Scrappy Patchwork Tutorial and GIVEAWAY

Okay, time for another swap-related tutorial!  This time I will show you how to make a scrappy patchwork card case, but this patchwork technique could be applied to any sewn item.  Basically, you are just making a large piece of patchwork fabric, from which you will cut a piece to make your card case (or potholder, or pillow, or pouch...)  There is a giveaway at the end of this tutorial, so read (or at least scroll through) the whole thing!  And, if you love "scrappy" stuff and want more, more, more, join us on Craftster for the Scrap Happy Swap that my friend Susan (The Sloppy Sewer) and I will be starting within the next week or so.  You will be able to choose whatever you want to make for the swap; I'm offering this tutorial to show one way to make something "scrappy".

Card Case Wallet Tutorial

1.  Go to your scrap bag and choose some scraps.  I have a lot of blue, so that's what I'm using.  I chose similar shades of blue, with a few pops of color thrown in.  Iron your scraps. (A couple of mine were already sewn together from other projects--bonus!)

2. Start by sewing the scraps together in pairs, and iron flat. 

3. Using a rotary cutter and clear ruler, cut the sewn pairs into smaller pieces (3-6" long), but be sure not to cut at 90-degree angles!  You want as many different angles as possible to make it look random.

Here are my pieces all cut up:

4. Start sewing the cut-up pieces together in pairs.

You will need to straighten all the edges, so trim as needed.  I'm using this one as my center:

Other pieces ready to sew to my center:

You will sew scrappy units together, ironing and trimming after each one, to build up a piece of scrappy fabric large enough for the item you want to sew.  For the card case, we need a piece at least 9" x 4 3/4"

Here is my finished scrappy fabric.

5.  You will need iron-on interfacing; light-weight Pellon is what I use:

You will also need a backing fabric for the card case.  I'm using plain blue fabric, cut larger than 9" x 4 3/4".
Cut pieces of Pellon to fit both fabrics, and iron it on now.

6.  Cut your patchwork fabric to the size needed for the card case:  9" x 4 3/4"

Leave your backing fabric larger.

7.  This is my interfaced patchwork fabric face-down on the backing fabric.  Sew all around the edge of the patchwork fabric, using a 1/4" seam, and leave a 3" gap unsewn for turning.

8.  Trim the excess backing fabric and turn the case right-side out.  Press.  To make the card case, you will need to fold the short sides in 1 1/2"--I have marked mine with pins.  Fold in and iron.

...but before I sew the flaps, I think I will add an elastic loop so I can close my card case with a button. I'm using a hair elastic.  Tape it about 1/3 from the bottom, and cut it off.  I'm going to cover the raw end of the elastic with a piece of scrap fabric.

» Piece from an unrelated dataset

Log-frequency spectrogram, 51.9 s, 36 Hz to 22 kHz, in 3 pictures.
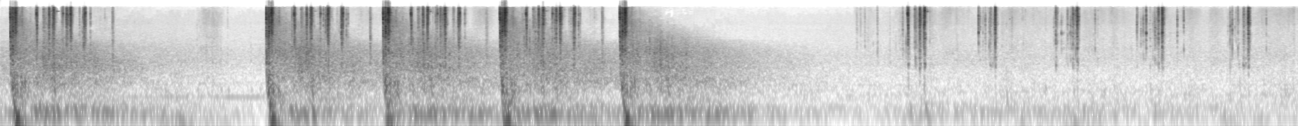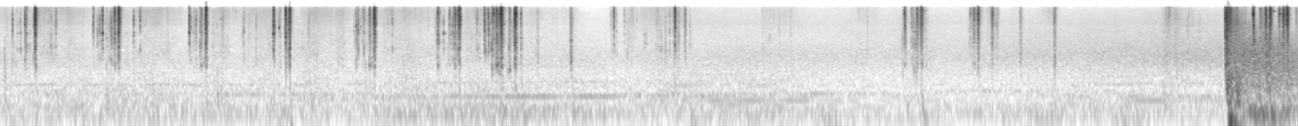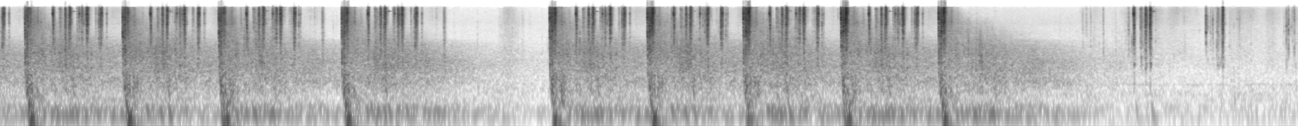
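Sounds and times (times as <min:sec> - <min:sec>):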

I ironed Heat n Bond Lite to the back of my scrap piece so I could iron it in place over the elastic before I sew.  If you want a scrappier look, skip the Heat n Bond.

Sewing the elastic and patch in place. 

9.  Okay, NOW I'm ready to sew the flaps.  Fold the short sides in on the crease you have already ironed.  Top stitch very close to the edge, not more than 1/8".  Go from one end to the other, then sew the other side.  Be sure to backstitch and the beginning and end of each seam.

Sew on a button and fill with cards!

 Okay, here's the giveaway I mentioned:

Because I LOVE loyal readers, I will send you an envelope of scrap fabrics to get you started on your own scrappy patchwork!  Just do two little things:
1.  Post a comment below.  It can be about anything.
2.  Send me an e-mail (click on my name near my picture...there is an e-mail link on my profile page)--I will need you to send me your mailing address and color preference for your scraps (and Craftster username, if you are active on Craftster, so I will know you when I see you!)

Thanks so much for reading this!  I hope we get lots of you in the Scrap Happy Swap on Craftster!